Work to complete:
Among the entries below, find the lines that hold the word "from" and report them.

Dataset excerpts
__________________________________________________

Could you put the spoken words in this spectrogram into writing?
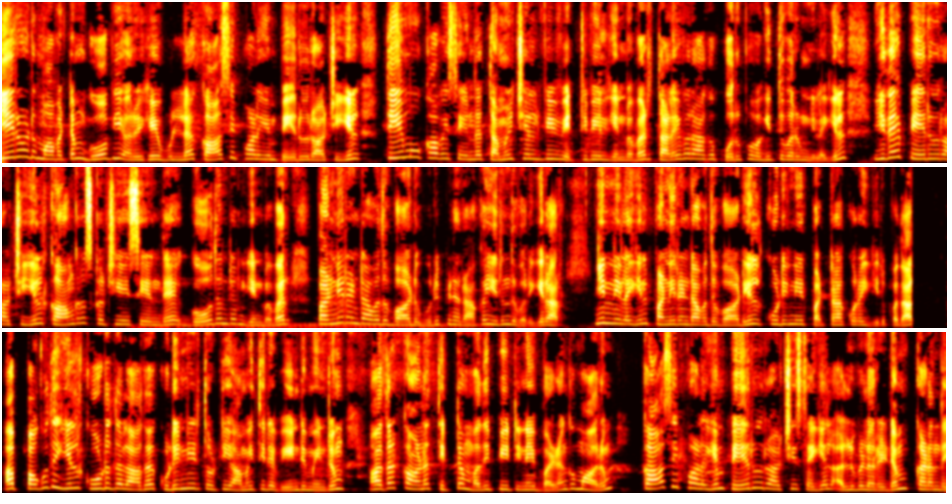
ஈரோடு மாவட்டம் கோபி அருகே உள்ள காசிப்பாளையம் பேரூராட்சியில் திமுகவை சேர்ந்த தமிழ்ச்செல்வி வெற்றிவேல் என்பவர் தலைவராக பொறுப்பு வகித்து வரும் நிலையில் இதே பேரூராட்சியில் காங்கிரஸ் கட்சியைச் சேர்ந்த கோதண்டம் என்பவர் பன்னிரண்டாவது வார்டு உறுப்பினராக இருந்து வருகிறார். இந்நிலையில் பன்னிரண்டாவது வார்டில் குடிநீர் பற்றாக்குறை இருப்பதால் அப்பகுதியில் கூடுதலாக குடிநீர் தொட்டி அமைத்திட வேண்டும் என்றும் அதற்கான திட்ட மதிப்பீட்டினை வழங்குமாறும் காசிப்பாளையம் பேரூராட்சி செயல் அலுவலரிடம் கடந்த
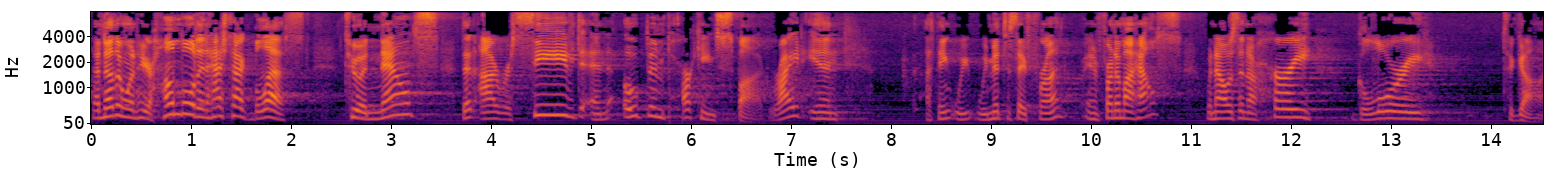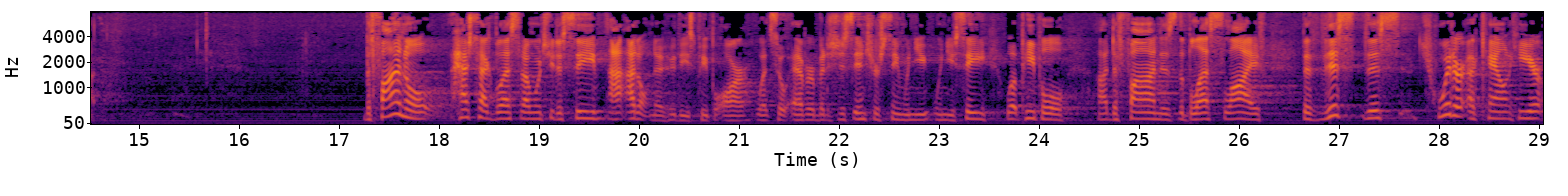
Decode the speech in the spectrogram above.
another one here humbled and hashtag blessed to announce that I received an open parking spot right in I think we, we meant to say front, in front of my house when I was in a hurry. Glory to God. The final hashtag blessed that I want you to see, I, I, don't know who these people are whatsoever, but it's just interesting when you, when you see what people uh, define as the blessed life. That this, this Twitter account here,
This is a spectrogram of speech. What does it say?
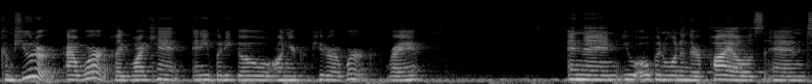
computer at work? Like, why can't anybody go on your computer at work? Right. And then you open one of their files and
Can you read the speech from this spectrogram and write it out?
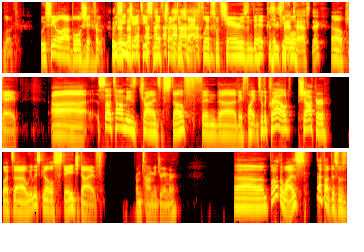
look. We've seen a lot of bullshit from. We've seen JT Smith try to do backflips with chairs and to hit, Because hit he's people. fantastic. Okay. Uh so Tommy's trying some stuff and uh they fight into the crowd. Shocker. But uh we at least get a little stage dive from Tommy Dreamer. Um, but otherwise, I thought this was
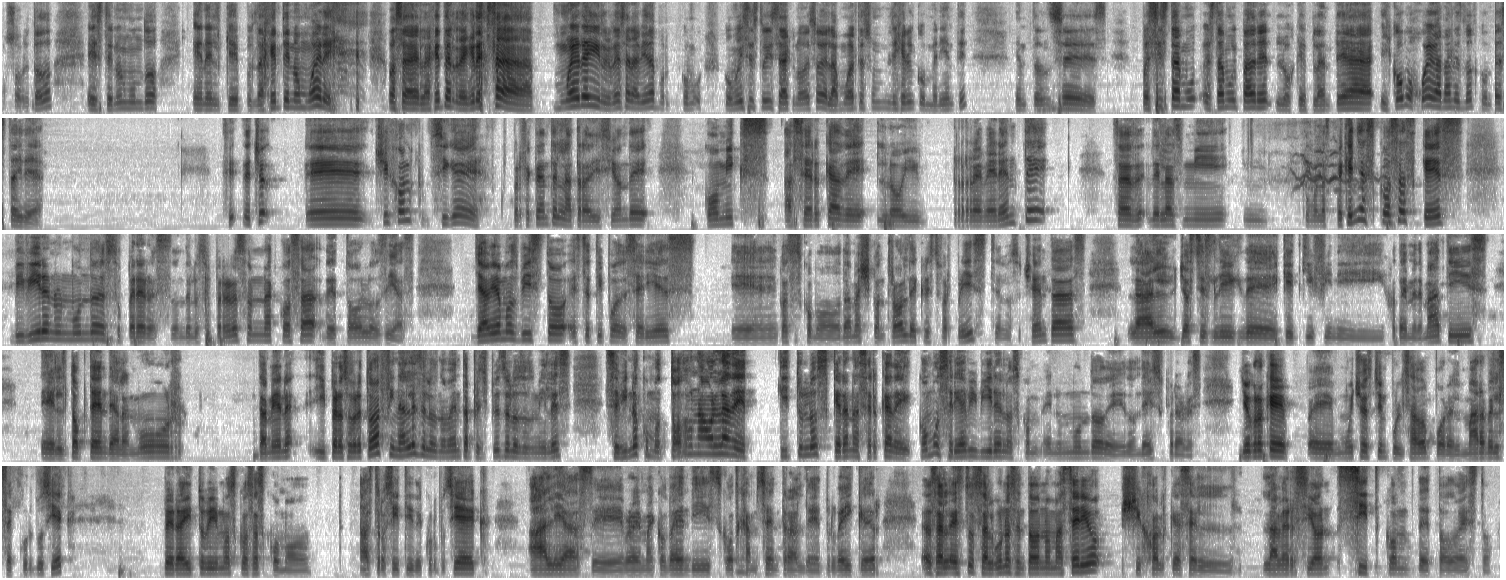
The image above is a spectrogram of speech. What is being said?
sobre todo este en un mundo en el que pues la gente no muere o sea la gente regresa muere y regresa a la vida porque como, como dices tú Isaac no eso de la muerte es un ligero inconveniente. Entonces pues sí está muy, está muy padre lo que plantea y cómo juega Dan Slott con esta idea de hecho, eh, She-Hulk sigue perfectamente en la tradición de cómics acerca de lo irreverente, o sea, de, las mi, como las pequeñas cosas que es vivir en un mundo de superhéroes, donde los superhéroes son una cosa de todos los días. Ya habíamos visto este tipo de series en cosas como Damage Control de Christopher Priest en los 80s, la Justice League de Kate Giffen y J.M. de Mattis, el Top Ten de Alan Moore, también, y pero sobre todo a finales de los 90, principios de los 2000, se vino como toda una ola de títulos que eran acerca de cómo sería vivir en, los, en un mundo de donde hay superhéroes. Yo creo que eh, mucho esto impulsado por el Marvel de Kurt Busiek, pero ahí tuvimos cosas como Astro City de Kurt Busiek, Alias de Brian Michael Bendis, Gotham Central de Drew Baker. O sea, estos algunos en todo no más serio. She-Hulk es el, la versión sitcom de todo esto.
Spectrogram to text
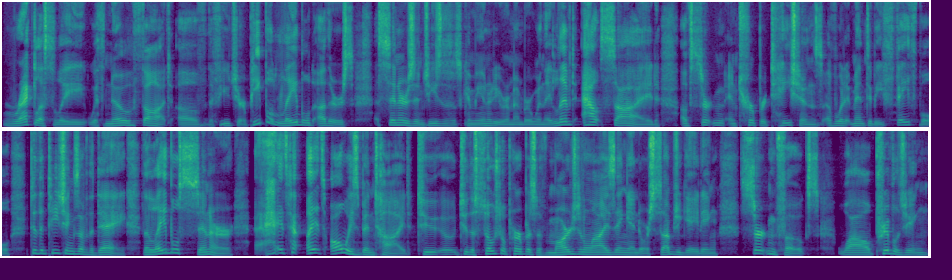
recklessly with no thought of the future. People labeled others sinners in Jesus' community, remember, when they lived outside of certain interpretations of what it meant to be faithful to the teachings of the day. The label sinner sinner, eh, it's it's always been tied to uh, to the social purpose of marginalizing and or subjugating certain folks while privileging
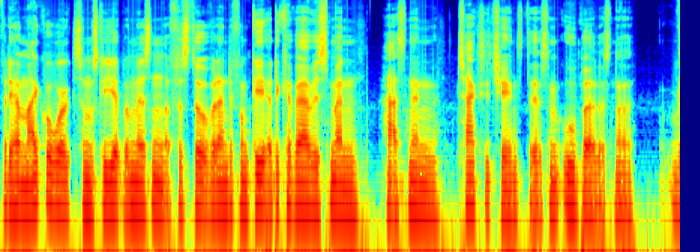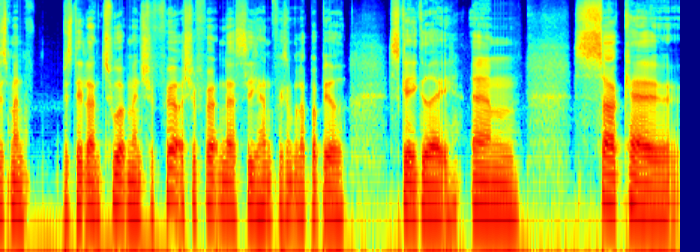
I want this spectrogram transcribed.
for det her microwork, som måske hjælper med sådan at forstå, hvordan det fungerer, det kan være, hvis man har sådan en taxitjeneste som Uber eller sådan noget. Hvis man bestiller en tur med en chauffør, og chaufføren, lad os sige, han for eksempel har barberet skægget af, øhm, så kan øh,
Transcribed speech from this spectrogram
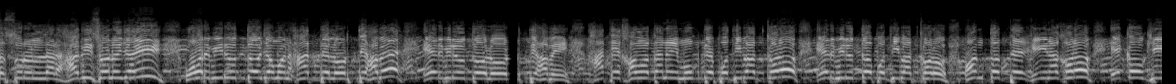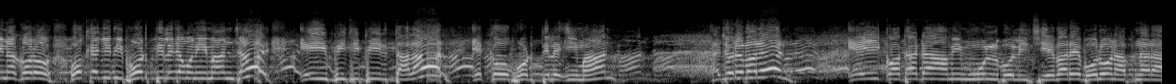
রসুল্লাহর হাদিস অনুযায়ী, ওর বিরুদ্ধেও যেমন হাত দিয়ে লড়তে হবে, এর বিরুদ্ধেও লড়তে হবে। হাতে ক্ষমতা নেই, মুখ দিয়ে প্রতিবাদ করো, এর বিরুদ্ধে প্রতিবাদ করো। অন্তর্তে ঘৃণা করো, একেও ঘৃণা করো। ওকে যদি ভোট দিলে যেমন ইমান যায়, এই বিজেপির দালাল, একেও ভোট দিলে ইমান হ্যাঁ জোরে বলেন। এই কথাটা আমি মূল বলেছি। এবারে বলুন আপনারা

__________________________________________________

Result for this task:
Can you read the speech from this spectrogram and write it out?
look. We've seen a lot of bullshit from. We've seen JT Smith try to do backflips with chairs and to hit, Because hit he's people. fantastic. Okay. Uh so Tommy's trying some stuff and uh they fight into the crowd. Shocker. But uh we at least get a little stage dive from Tommy Dreamer. Um, but otherwise, I thought this was
Transcribed speech from this spectrogram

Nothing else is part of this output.